What is Confirmation?
Confirmation is the rite at which those who have been baptised seek the blessing of the Holy Spirit for their growth as Christians. The confirmation candidates first confirm the promises of their baptism. Then the bishop lays hands on them, praying that God's Spirit will confirm, strengthen and guide them to live out their faith in their everyday lives.
As children we often adopt our parents' beliefs and practices but as we grow older we develop our own opinions and beliefs. This is part of the transition into adulthood, which is marked by many different stages - moving to secondary school, becoming a teenager, wanting to choose our own styles of clothes and music. In the Christian faith there is also a stage of transition when young people may feel that they want to make their own declaration of faith and commit their life to Christ. This transition is normally marked by confirmation. It is a service in which the young people confirm for themselves, and publicly before family, friends and the wider Church, the promises made on their behalf at their baptism. However, confirmation is not just something for teenagers but can take place whenever an individual desires to make a faith commitment. Sometimes young people come before they reach their teens and others come as adults.
What happens at Confirmation?
The candidates renew their baptismal vows before the bishop; and as in baptism, the congregation is asked to support the candidates in their life of faith. The bishop then asks each candidate by name, ‘Do you .... believe and accept the Christian faith into which you are baptized?'
The candidates then affirm their faith, together with the congregation, in the words of the Apostles' Creed. After this, they kneel before the bishop, who lays hands on each one, praying,
'Confirm .... O Lord, with your heavenly grace, that he/she may continue to be yours for ever, and daily increase in your Holy Spirit more and more until he/she comes to your eternal kingdom. Amen.'
How is Confirmation related to Holy Communion?
Holy Communion or Eucharist is when Christians draw especially close to God. In some parts of the Anglican Communion individuals who have been baptised do not have to be ‘confirmed' to receive Holy Communion. In the Church of Ireland, admission to Holy Communion has usually presupposed confirmation.

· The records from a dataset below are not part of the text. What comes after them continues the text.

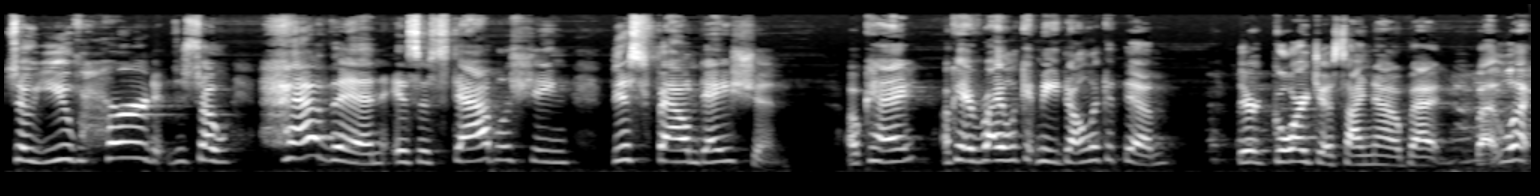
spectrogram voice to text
So you've heard, so heaven is establishing this foundation. Okay? Okay, everybody look at me. Don't look at them. They're gorgeous, I know, but but look,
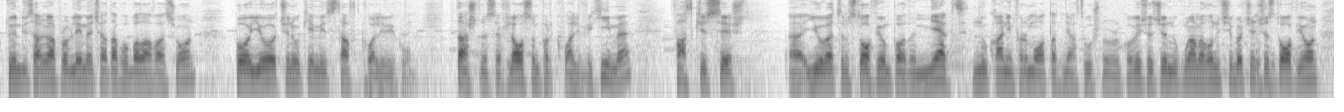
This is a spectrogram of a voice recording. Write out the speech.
këto janë disa nga problemet që ata po ballafaqohen, po jo që nuk kemi staf të kualifikum. Tash nëse flasim për kualifikime, fatkeqësisht, jo vetëm stafi jonë, po edhe mjekët nuk kanë informatat e mjaftueshme për Covid, që nuk muna me thonë 100% që stafi jonë,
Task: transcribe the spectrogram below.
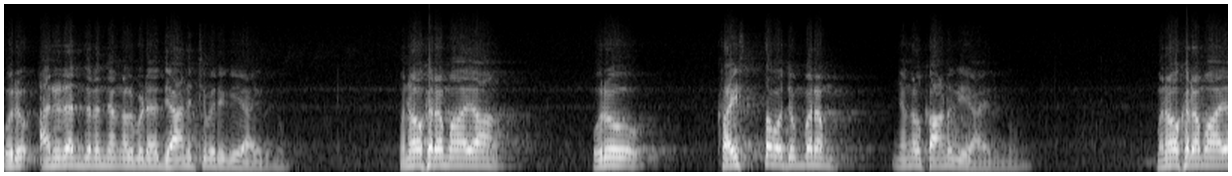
ഒരു അനുരഞ്ജനം ഞങ്ങളിവിടെ ധ്യാനിച്ചു വരികയായിരുന്നു. മനോഹരമായ ഒരു ക്രൈസ്തവ ചുംബനം ഞങ്ങൾ കാണുകയായിരുന്നു. മനോഹരമായ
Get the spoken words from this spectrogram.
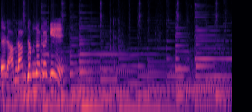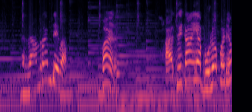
રામ રામ જમના કાકી રામ રામ દેવા. પણ આજે કાં અહીંયા ભૂલો પડ્યો?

What happens after Confirmation?
By making a public affirmation of faith the candidates take responsibility for themselves as members of Christ's Church. When the bishop asks, ‘Will you proclaim by word and example the good news of God in Christ?' and ‘Will you seek and serve Christ in all people, loving your neighbour as yourself?', the candidates respond, ‘With the help of God, I will'. This demonstrates both their commitment and their recognition of their dependence on God to live a Christian life.
Quotations from The Book of Common Prayer 2004, © The Representative Church Body of the Church of Ireland, 2004
The above information copyright © 2007 APCK, Church of Ireland House, Dublin 6